Kris Letang – Pittsburgh Penguins ($3.5 million per season, UFA summer 2014)
Letang’s next contract will very likely double his current one. He’s one of the most dynamic players in hockey, and if the Penguins don’t reward him handsomely, another team definitely will.
Dustin Brown – Los Angeles Kings ($3.175 million per season, UFA summer 2014)
Brown is the best hitter in hockey, and he’s a talented player, too. The Kings have been lucky to have him locked up to a bargain deal through his prime years.
Matt Duchene – Colorado Avalanche ($3.5 million per season, RFA summer 2014)
Duchene got back on track with a phenomenal 2013, and the Avalanche will have to pay him accordingly.
PK Subban – Montreal Canadiens ($2.875 million per season, RFA summer 2014)
Like Duchene, Subban took a “prove us your worth” contract. And prove his worth he did. Subban was a monster in 2013, and Montreal will have to crank the bank vault open for him.
Andrew Ladd – Winnipeg Jets ($4.4 million per season, signed through 2015-16)
Captain, two-way winger, and now scoring star, too. Ladd does it all for the Jets.
Loui Eriksson – Dallas Stars ($4.25 million per season, signed through 2015-16)
We recently saw an uncharacteristically inconsistent season in 2013 from one of the better wingers in hockey.
Brad Marchand – Boston Bruins ($4.5 million per season, signed through 2016-17, UFA after)
Marchand is once again proving to be a big game player. His skill and talent gets overlooked sometimes because of his agitating playing style, but you can bet opposing goaltenders don’t overlook it.
Max Pacioretty – Montreal Canadiens ($4.5 million per season, signed through 2017-18, UFA after)
Pacioretty is well on his way to a strong career in Montreal. He could hit the 40-goal mark with an elite center by his side (cough, Alex Galchenyuk).
Niklas Kronwall – Detroit Red Wings ($4.75 million per season, signed through 2018-19, UFA after)
Kronwall is a franchise defenseman and he took it upon himself to minimize the impact of the Nicklas Lidstrom retirement. So far, so good for the Wings.

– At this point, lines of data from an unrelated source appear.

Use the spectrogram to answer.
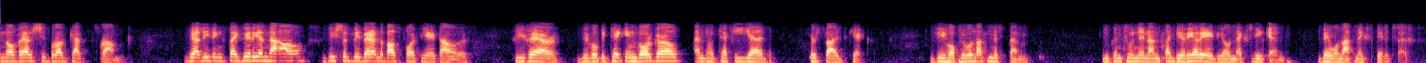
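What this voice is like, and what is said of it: Convincing put-on Russian accent. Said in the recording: “the best Russian accent”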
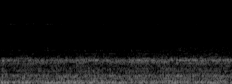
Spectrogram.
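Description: Gas roofing torch burning steadily against the bottom of a water-filled copper pipe, heating it: an even, low rushing noise with no breaks.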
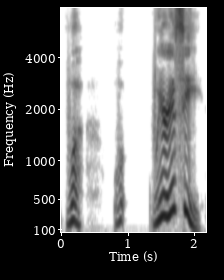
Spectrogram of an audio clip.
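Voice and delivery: halting stammer rising high. A narrator's reading. Mary at the empty burial bed, stammering high. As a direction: stumble over the words in shock. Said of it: "Mary finally stammered".

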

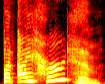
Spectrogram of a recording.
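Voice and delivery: put-on very high-pitched, insistent girl; high voice of earnest objection; protesting servant girl. A narrator's reading. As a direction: protest high, pleading to be believed. Rhoda protests to doubting believers.

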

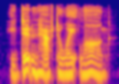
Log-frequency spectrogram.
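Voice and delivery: ordinary delivery, nothing marked

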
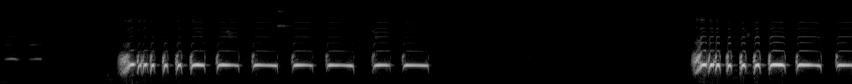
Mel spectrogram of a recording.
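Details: Local zebra dove, perkutut, lure call: a rapid burst of ringing coos easing into steady, evenly spaced hoots, then a pause and a second fast stuttering phrase.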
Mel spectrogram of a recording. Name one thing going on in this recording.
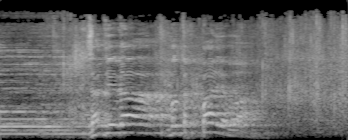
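An older woman sings into a microphone, her voice carried through loudspeakers.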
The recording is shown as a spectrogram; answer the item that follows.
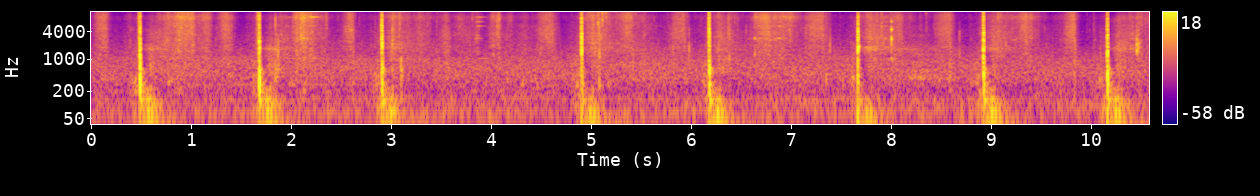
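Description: Axe chopping into the base of a small birch trunk: seven sharp strikes, roughly one every second and a half, cutting a low notch close to the ground.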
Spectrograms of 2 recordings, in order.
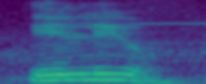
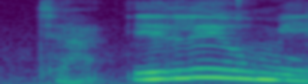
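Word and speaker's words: ilium: 그래서 같은 발음이기 때문에이 스펠링에 단어 잘 구분하시고 스펠링 잘 확인하셔야 됩니다 그래서 이제 그 넓은 가장 넓은 뼈죠 엉덩이뼈에서 골반뼈에서 요거를 이제 일리움 엉덩뼈 또는 장골 그래서 여기 이렇게 넓은 여기를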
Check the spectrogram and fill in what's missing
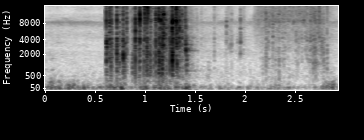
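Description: Tarot cards are shuffled by hand, a close burst of riffling and slapping followed by softer, scattered card rustles.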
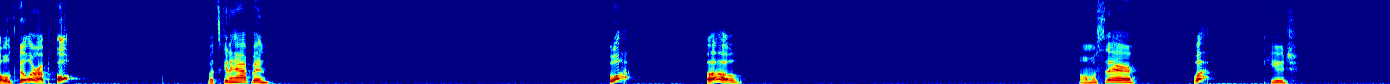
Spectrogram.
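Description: A young woman speaks with animation close to a microphone, in short bursts.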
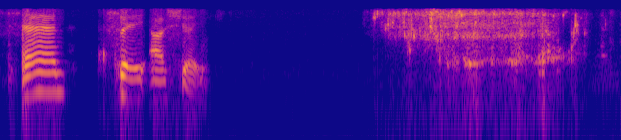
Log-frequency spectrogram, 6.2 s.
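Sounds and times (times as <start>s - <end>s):
speech: 0.2s - 2.2s
liquid libation pouring: 3.6s - 6.2s.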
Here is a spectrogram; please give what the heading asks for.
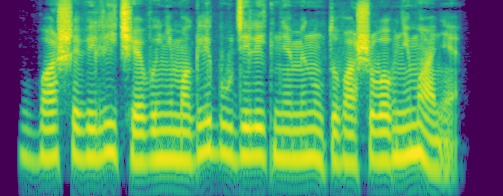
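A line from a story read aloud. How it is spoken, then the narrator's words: Soft, awkward, anxious voice. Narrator (Russian): Мягко, неловко, с ощутимой тревогой в голосе обратился ко мне Галец и Браушт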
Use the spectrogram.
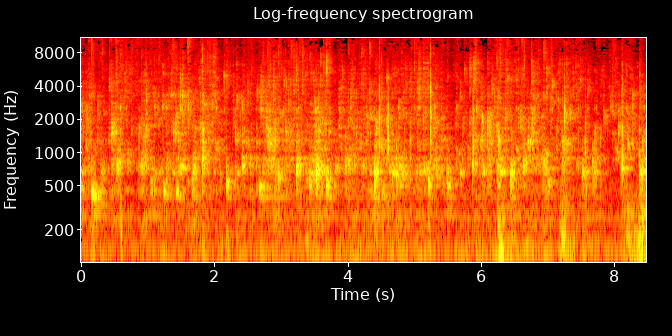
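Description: Hot melting gallium, with Orbeez added, pops and crackles continuously up close in a dense, irregular patter of small bursts.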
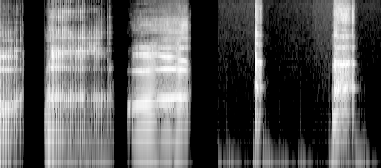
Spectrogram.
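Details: Burping sound effects; three long voiced croaking belches, then two short burps, separated by silence.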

Sidney Crosby – Pittsburgh Penguins ($8.7 million per season, signed through 2024-25, UFA after)
Crosby could have received the maximum contract on the open market (at least $5 or $6 million more than his $8.7 million cap hit). He took less to stay in Pittsburgh, and the Penguins gave him lifetime security, too. That was a risk on their part, as his contract was pretty much uninsurable after his recent head injuries.
Zdeno Chara – Boston Bruins ($6.9 million per season, signed through 2017-18, UFA after)
The most dominant defenseman in hockey is showing no signs of slowing down. He’s a bargain at $6.9 million per (that sure feels weird to write).
Erik Karlsson – Ottawa Senators ($6.5 million per season, signed through 2018-19, UFA after)
Karlsson took a pretty big discount to remain in Ottawa, even though he was an RFA when the Senators extended his contract. He’s a unique talent in a league that places a premium on defensemen who can skate and rush the puck up the ice.
The top 10 list will be posted next week. Any guesses/predictions?
Previous Posts from Jeff:
- 2013-14 Fantasy Preview: 5 Defensive Multi-Category Sleepers
- 2013-14 Fantasy Preview: Five Defensive Prospects You Need to Know About
- 2013-14 Fantasy Preview: Five Forward Prospects You Need to Know About
- 2013-14 Fantasy Preview: Five Forward Multi-Category Sleepers